*** Opening of DATA FOR REVIEW ***
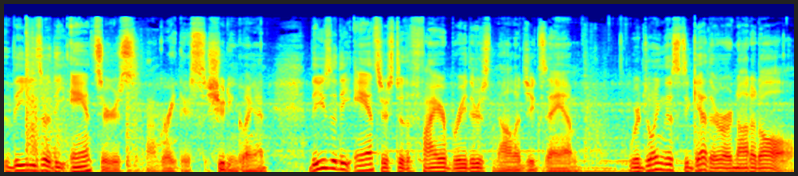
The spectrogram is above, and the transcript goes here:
these are the answers. Oh, great, there's shooting going on. These are the answers to the Fire Breathers Knowledge Exam. We're doing this together or not at all.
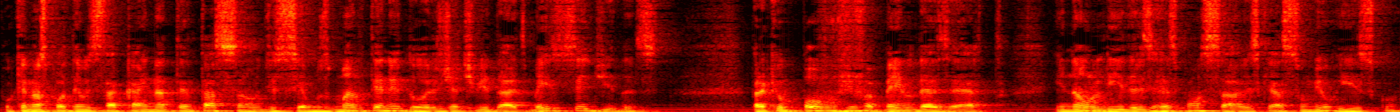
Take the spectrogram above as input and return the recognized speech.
porque nós podemos estar caindo na tentação de sermos mantenedores de atividades bem-sucedidas para que o povo viva bem no deserto e não líderes responsáveis que assumem o risco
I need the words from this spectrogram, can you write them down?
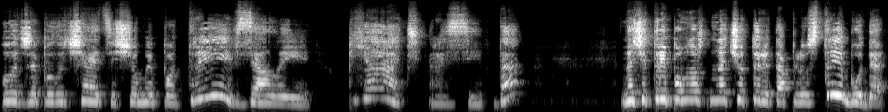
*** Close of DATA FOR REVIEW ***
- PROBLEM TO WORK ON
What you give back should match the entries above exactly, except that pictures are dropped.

- SOLUTION TO THIS PROBLEM
The spectrogram is above, and the transcript goes here:
these are the answers. Oh, great, there's shooting going on. These are the answers to the Fire Breathers Knowledge Exam. We're doing this together or not at all.
Take the spectrogram above as input and return the recognized speech.
porque nós podemos estar caindo na tentação de sermos mantenedores de atividades bem-sucedidas para que o povo viva bem no deserto e não líderes responsáveis que assumem o risco
I need the words from this spectrogram, can you write them down?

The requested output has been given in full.